Home of the Good Shepherd / St Michael's House Home, Hoar Cross, near Burton-on-Trent, Staffordshire
The Home of the Good Shepherd was established in 1888 in part of the Old Hall at Hoar Cross, near Burton-on-Trent, Staffordshire. One wing of the building was adapted by its owner, the Honourable Emily Meynell-Ingram, as a home for orphan boys. The vicar of the parish, the Rev. W.J. Knox Little, Canon of Worcester, superintended the management of the Home, and the training and care of the boys. The home was run by the Sisters of St Margaret's, East Grinstead, and could accommodate up to fourteen boys aged from 4 to 9 years who had lost both parents. As well as sheltering the boys until they were placed out in the world, the founder hoped that it would also continue to be their home in times of holiday, or rest, or return from sea. The boys attended the local National School. Several were in the choir of the church, and one or two learned to act as servers at the altar.
In 1950, the home was taken over by the Children's Society (formerly the Waifs and Strays Society) and renamed the St Michael's House Home.

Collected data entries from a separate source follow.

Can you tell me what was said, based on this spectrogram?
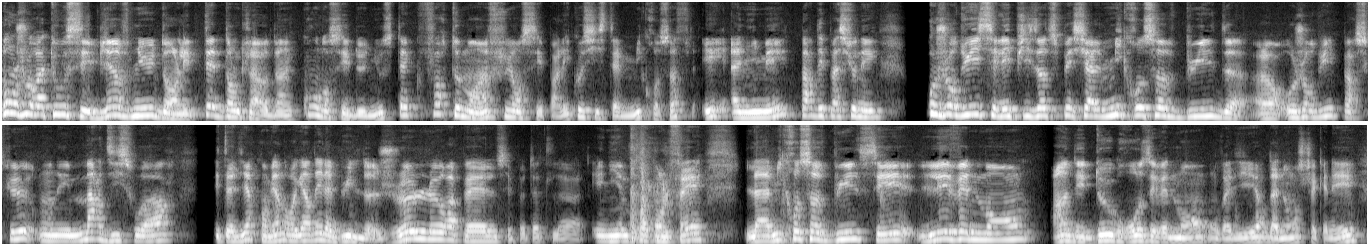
Bonjour à tous et bienvenue dans Les Têtes dans le Cloud, un condensé de news tech fortement influencé par l'écosystème Microsoft et animé par des passionnés. Aujourd'hui, c'est l'épisode spécial Microsoft Build. Alors aujourd'hui parce que on est mardi soir, c'est-à-dire qu'on vient de regarder la build. Je le rappelle, c'est peut-être la énième fois qu'on le fait. La Microsoft Build, c'est l'événement, un des deux gros événements, on va dire, d'annonce chaque année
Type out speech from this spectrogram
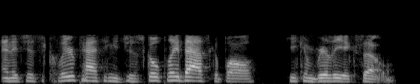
and it's just a clear passing, you just go play basketball, he can really excel.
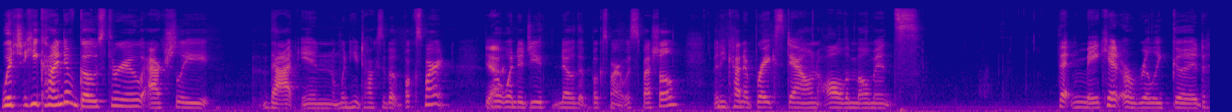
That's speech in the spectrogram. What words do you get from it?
which he kind of goes through actually that in when he talks about Booksmart. Yeah. When did you know that Booksmart was special? And he kind of breaks down all the moments that make it a really good,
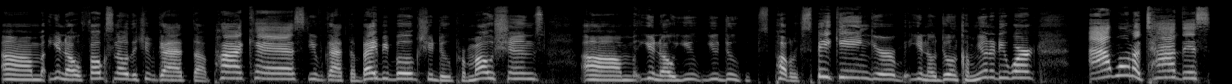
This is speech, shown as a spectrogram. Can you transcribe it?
Um, you know, folks know that you've got the podcast, you've got the baby books, you do promotions. Um, you know, you you do public speaking, you're you know doing community work. I want to tie this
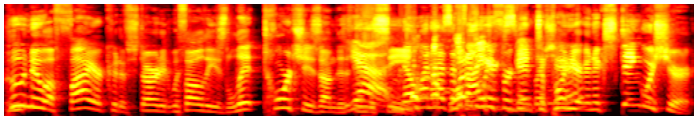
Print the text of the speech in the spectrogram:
Who mm. knew a fire could have started with all these lit torches on the in the Yeah, scene? no one has a what fire did we forget to put here? An extinguisher!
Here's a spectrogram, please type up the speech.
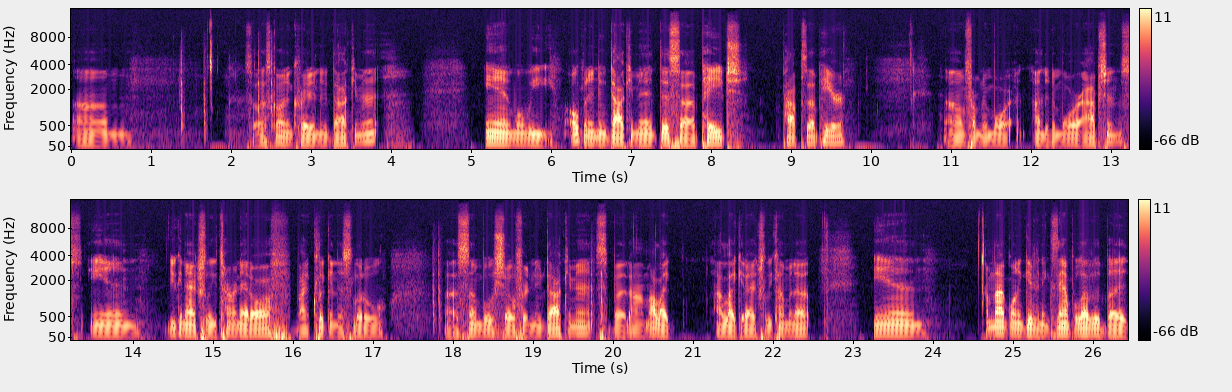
Um, so let's go ahead and create a new document. And when we open a new document, this uh, page pops up here um, from the more under the more options, and you can actually turn that off by clicking this little uh, symbol show for new documents. But um, I like I like it actually coming up, and I'm not going to give an example of it, but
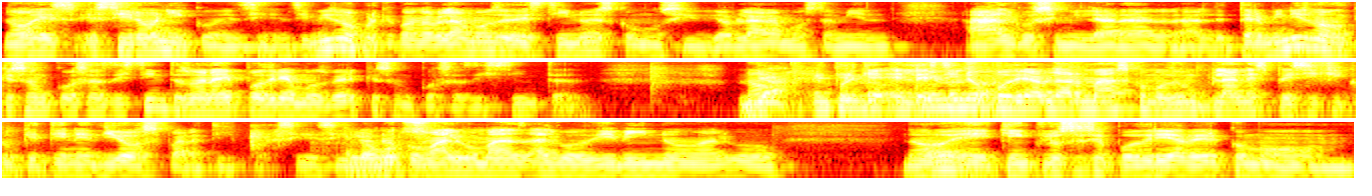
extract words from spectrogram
¿no? Es, es irónico en sí, en sí mismo, porque cuando hablamos de destino es como si habláramos también a algo similar al, al determinismo, aunque son cosas distintas. Bueno, ahí podríamos ver que son cosas distintas. ¿no? Ya, entiendo, porque el destino podría hablar más como de un plan específico que tiene Dios para ti, por así decirlo, ¿no? Como algo más, algo divino, algo, ¿no? Eh, que incluso se podría ver como,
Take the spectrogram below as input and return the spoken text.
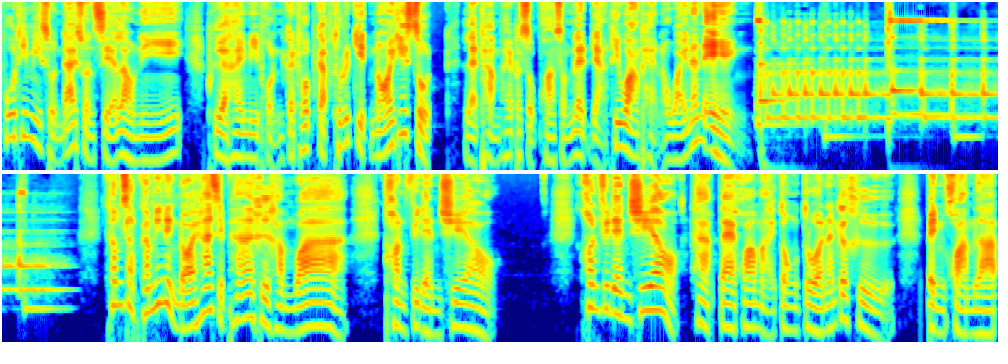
ผู้ที่มีส่วนได้ส่วนเสียเหล่านี้ เพื่อให้มีผลกระทบกับธุรกิจน้อยที่สุด และทำให้ประสบความสำเร็จอย่างที่วางแผนเอาไว้นั่นเองำศัพท์คำที่ 155 คือคำว่า confidential confidential หากแปลความหมายตรงตัวนั้นก็คือ เป็นความลับ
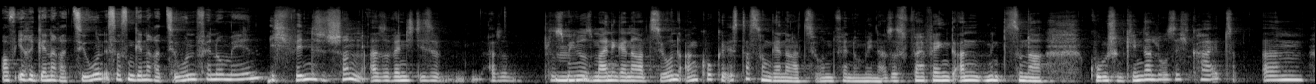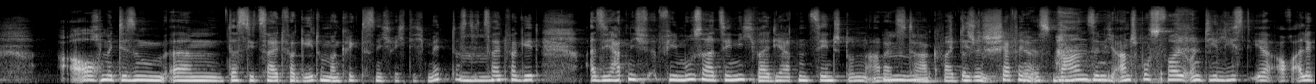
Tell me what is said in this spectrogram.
auf ihre Generation? Ist das ein Generationenphänomen? Ich finde es schon. Also wenn ich diese, also plus mhm. minus meine Generation angucke, ist das so ein Generationenphänomen. Also es fängt an mit so einer komischen Kinderlosigkeit. Ähm, auch mit diesem, ähm, dass die Zeit vergeht und man kriegt es nicht richtig mit, dass mhm. die Zeit vergeht. Also sie hat nicht viel Muße hat sie nicht, weil die hat einen zehn Stunden Arbeitstag, mhm. weil diese stimmt. Chefin ja. ist wahnsinnig anspruchsvoll und die liest ihr auch alle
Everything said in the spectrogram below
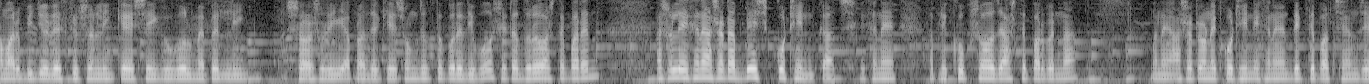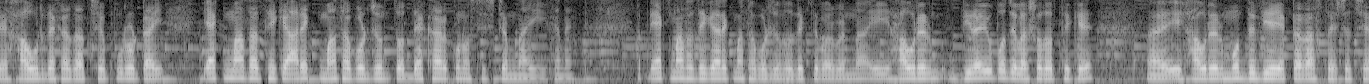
আমার ভিডিও ডেসক্রিপশন লিঙ্কে সেই গুগল ম্যাপের লিঙ্ক সরাসরি আপনাদেরকে সংযুক্ত করে দিব। সেটা ধরেও আসতে পারেন। আসলে এখানে আসাটা বেশ কঠিন কাজ। এখানে আপনি খুব সহজে আসতে পারবেন না। মানে আসাটা অনেক কঠিন। এখানে দেখতে পাচ্ছেন যে হাউর দেখা যাচ্ছে পুরোটাই। এক মাথা থেকে আরেক মাথা পর্যন্ত দেখার কোনো সিস্টেম নাই এখানে। আপনি এক মাথা থেকে আরেক মাথা পর্যন্ত দেখতে পারবেন না। এই হাওরের দিরাই উপজেলা সদর থেকে এই হাওরের মধ্যে দিয়ে একটা রাস্তা এসেছে।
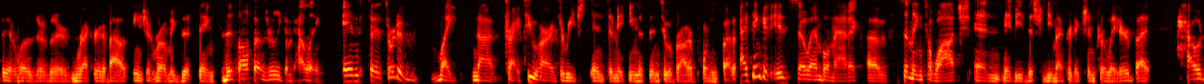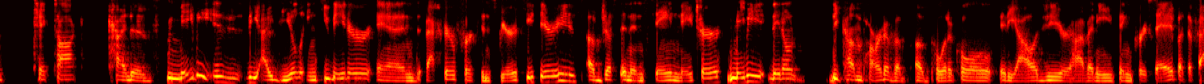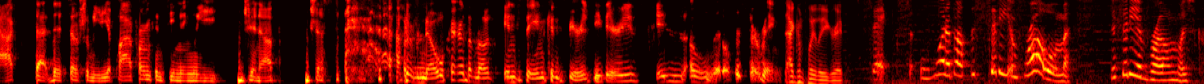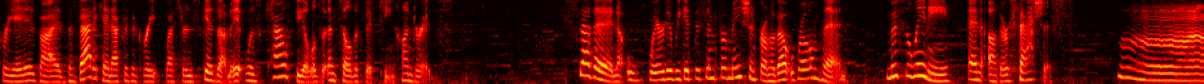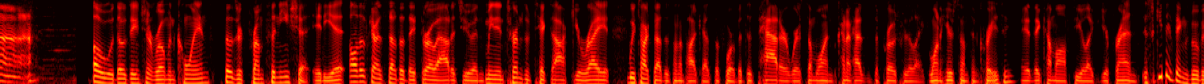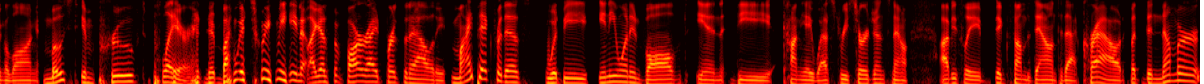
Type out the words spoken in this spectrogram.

The residents from the Leven And Melville Home For Boys at St Leonards on Sea, which was then closing, were transferred to St Michael's.
n 1963, it was reported that the home appeared to have a resident ghost, said to be the friendly spirit of the home's founder who had died in 1904.
The home eventually closed in around 1983. The site is now occupied by an elderly care home.
Note: many repositories impose a closure period of up to 100 years for records identifying individuals. Before travelling a long distance, always check that the records you want to consult will be available.
- Pusey House Archives, St Giles, Oxford OX1 3LZ. Holds a large collection of St Margaret's archives - a detailed list is available here.
- Index of the Society's first 30,000 children's case files ordered by surname.
- Index of the Society's first 30,000 children's case files ordered by date of birth.
- The Children's Society Records and Archive Centre is at Block A Floor 2, Tower Bridge Business Complex, 100 Clement's Road, London, England SE16 4DG (email: firstname.lastname@example.org). Files for children admitted to its homes after September 1926 were microfilmed in the 1980s and the originals destroyed. Some post-1926 files had already been damaged or destroyed during a flood. The Society's Post-Adoption and Care Service provides access to records, information, advice, birth record counselling, tracing and intermediary service for people who were in care or adopted through the Society.
- The Society has produced detailed catalogues of its records relating to disabled children, and of records relating to the Children's Union (a fundraising body mostly supported from the contributions of children).
- Bowder, Bill Children First: a photo-history of England's children in need (1980, Mowbray)
- Church of England Waifs and Strays' Society [Rudolfe, Edward de Montjoie] The First Forty Years: a chronicle of the Church of England Waifs and Strays' Society 1881-1920 (1922, Church of England Waifs and Strays' Society / S.P.C.K.)
- Higginbotham, Peter Children's Homes: A History of Institutional Care for Britain s Young (2017, Pen & Sword)
- Morris, Lester The Violets Are Mine: Tales of an Unwanted Orphan (2011, Xlibris Corporation) — memoir of a boy growing up in several of the Society's homes (Princes Risborough, Ashdon, Hunstanton, Leicester) in the 1940s and 50s.
- Rudolf, Mildred de Montjoie Everybody's Children: the story of the Church of England Children's Society 1921-1948 (1950, OUP)
- Stroud, John Thirteen Penny Stamps: the story of the Church of England Children's Society (Waifs and Strays) from 1881 to the 1970s (1971, Hodder and Stoughton)
- Hidden Lives Revealed — the story of the children who were in the care of The Children's Society in late Victorian and early 20th Century Britain.
- The Children's Society
Except where indicated, this page () © Peter Higginbotham. Contents may not be reproduced without permission.